Only one Mitama can be equipped as the main. Whilst two more can be taken advantaged of via their passive effects.
“Oni” is a Japanese word for demons, ogres, or trolls, and they are the ones that act as the game’s collective antagonists. Dispatching and slicing them up is part of a Slayer’s job. Taking inspiration from Monster Hunter, Toukiden encourages the player to chop down the enemy boss into bits for rare materials which can be used to craft new weapons. Each boss has two health bars, one is for the physical part and the other is for its spiritual essence a.k.a. its true health bar.
When a limb nets enough damage, it will break off with a cinematic boom, allowing the player to stand beside it to “purify” it. Purifying mutilated Oni parts provides two advantages: one, it allows the capture of the limb for loot. Second, it prevents the Oni from regenerating the part, making it open to attacks.
As soon as the essence health bar is depleted, the Oni dies and ends up either as a weapon or as a trinket collecting dust in the item cabinet.
Fighting large creatures from the underworld is a task best done with a group of friends. If absent, your real-life friends can be replaced by in-game NPCs. Sad, but practical. Anyhow, the other Slayers sport a unique weapon and a Mitama of their own. Toukiden: Kiwami improves on the coop features and it further stresses that teamwork is essential in effectively taking down Oni. They also help you get up when you’re in a pinch.
Each weapon type has its own unique movesets and features, and that diversity, if taken advantage of, will more than likely end a hunt well. The player can give off commands to change the behavior of the whole squad. What’s strange is that there’re no controls for individual commands rather than those already built-in their character behavior.
Another introduction in Kiwami is its sort of team special called the ‘Unity Gauge’. The more the team exemplifies the spirit of teamwork, the more this gauge fills up. Upon being filled to the brim, the user must gather all members together in a very tight position to launch a super attack that destroys multiple limbs.
Toukiden is undoubtedly a beautiful game. Design-wise, the developers really did a great job in crafting the characters and locales. The whole game is distinguishable from the clones and the characters are iconic enough that some are even cosplayed. It also goes that the impending nature of the Oni is readily exuded in their portrayal. The large behemoths are diverse with some adorned with the standard horns and beads, while others stray away from the design, sporting a hybrid body of a snake or snail. However, the developers imagination can only go as far as the technical foundations of the game. Some enemies are just rehashed or reskinned versions which somewhat mitigates the sense of awe in the latter stages.
For audio, it’s in Japanese and even with my very limited knowledge of the language, I still did find some dialogues (especially small talk during battles) to be lost in translation. This may have been done to safeguard the meanings and the context which could get lost if done literally.
The technical superiority of the Vita does manifest in this game.

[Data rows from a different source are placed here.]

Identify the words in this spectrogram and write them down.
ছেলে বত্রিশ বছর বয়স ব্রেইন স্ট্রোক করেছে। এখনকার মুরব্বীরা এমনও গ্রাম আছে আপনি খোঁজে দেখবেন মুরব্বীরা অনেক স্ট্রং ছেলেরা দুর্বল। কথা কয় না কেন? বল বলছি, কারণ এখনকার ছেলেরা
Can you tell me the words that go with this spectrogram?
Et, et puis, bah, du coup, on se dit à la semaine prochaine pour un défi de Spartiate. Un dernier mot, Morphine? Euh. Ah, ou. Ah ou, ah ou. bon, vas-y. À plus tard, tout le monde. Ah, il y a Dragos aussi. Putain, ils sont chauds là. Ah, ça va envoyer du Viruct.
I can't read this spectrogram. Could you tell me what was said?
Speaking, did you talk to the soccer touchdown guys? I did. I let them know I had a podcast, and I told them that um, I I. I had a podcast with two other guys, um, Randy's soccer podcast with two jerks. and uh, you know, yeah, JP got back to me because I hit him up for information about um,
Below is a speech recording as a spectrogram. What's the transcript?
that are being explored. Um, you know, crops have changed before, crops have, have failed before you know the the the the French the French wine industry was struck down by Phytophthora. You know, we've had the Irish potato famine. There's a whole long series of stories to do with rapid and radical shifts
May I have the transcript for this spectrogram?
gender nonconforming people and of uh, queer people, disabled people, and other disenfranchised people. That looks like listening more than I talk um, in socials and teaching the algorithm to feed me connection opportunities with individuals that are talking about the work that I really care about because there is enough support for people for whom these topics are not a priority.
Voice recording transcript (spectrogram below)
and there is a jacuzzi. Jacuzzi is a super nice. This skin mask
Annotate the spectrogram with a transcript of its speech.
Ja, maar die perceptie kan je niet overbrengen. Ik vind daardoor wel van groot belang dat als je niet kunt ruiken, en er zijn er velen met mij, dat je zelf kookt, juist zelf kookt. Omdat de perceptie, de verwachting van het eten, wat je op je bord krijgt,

But I do have to stress that there are also times that I experienced a drop in frame rates as there were just too many artifacts present in the screen. Though this situation is very rare in battles and it does occasionally happen during cutscenes as more characters are rendered for dialogue.
If you own a PS Vita and were a fan of the Monster Hunter series in the PSP, then I can definitely recommend that you take your time playing this one. It is both different and similar at the same time and that can’t be bad since this game takes pride in how it breathes identity into a genre that’s filled with copycats.

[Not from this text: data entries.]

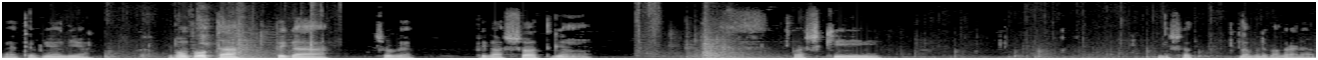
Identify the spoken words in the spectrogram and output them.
É, tem alguém ali, ó. Vamos voltar, pegar. Deixa eu ver. Pegar a shotgun. Acho que. Deixa eu. Não, vou levar a granada.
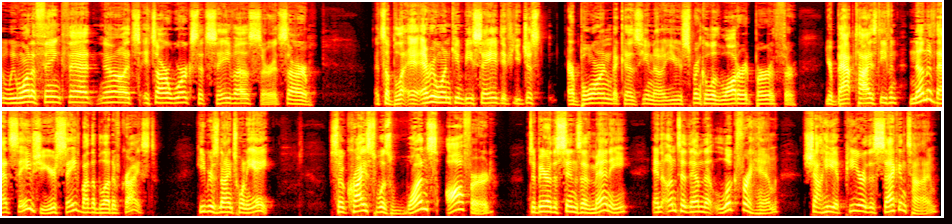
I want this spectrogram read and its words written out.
we want to think that no, it's it's our works that save us, or it's our it's a everyone can be saved if you just are born because you know you're sprinkled with water at birth or you're baptized even. None of that saves you. You're saved by the blood of christ. Hebrews 9.28 so christ was once offered to bear the sins of many and unto them that look for him shall he appear the second time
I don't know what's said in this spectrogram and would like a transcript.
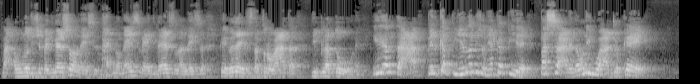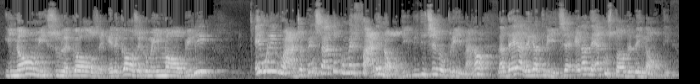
ma uno dice, beh, diverso dall'essere, ma non essere è diverso dall'essere, che cos'è questa trovata di Platone? In realtà, per capirla bisogna capire, passare da un linguaggio che è i nomi sulle cose e le cose come immobili, è un linguaggio pensato come fare nodi, vi dicevo prima, no? la dea legatrice è la dea custode dei nodi.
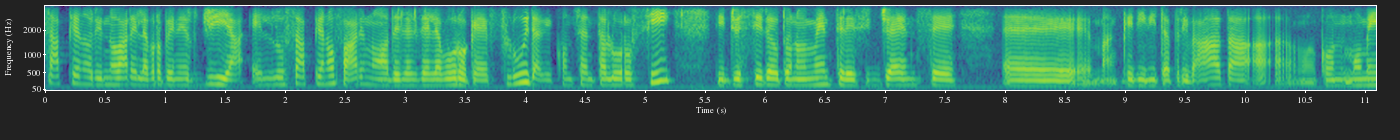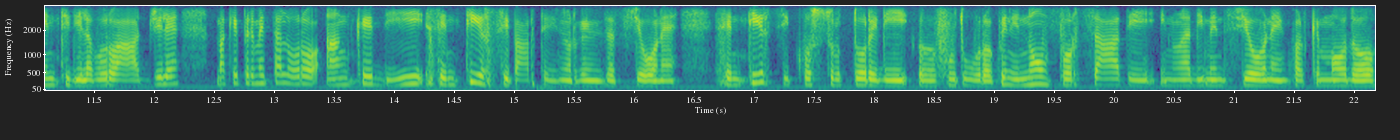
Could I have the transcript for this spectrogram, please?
sappiano rinnovare la propria energia e lo sappiano fare in una modalità di lavoro che è fluida, che consenta loro sì di gestire autonomamente le esigenze eh, anche di vita privata, con momenti di lavoro agile, ma che permetta loro anche di sentirsi parte di un'organizzazione, sentirsi costruttori di uh, futuro, quindi non forzati in una dimensione in qualche modo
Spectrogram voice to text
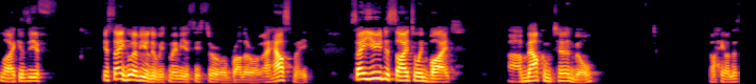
like as if, you say whoever you live with, maybe a sister or a brother or a housemate, say you decide to invite uh, Malcolm Turnbull. Oh, hang on, that's,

Toukiden: Kiwami is fun for the most part, seldom dull, and is highly addictive when there’s the itch to improve. On the otherhand, it may not fare well for those that find repetition and item farming/looting as unenjoyable and bland.
The game is only available for both the Sony PS4 and the Sony PS Vita.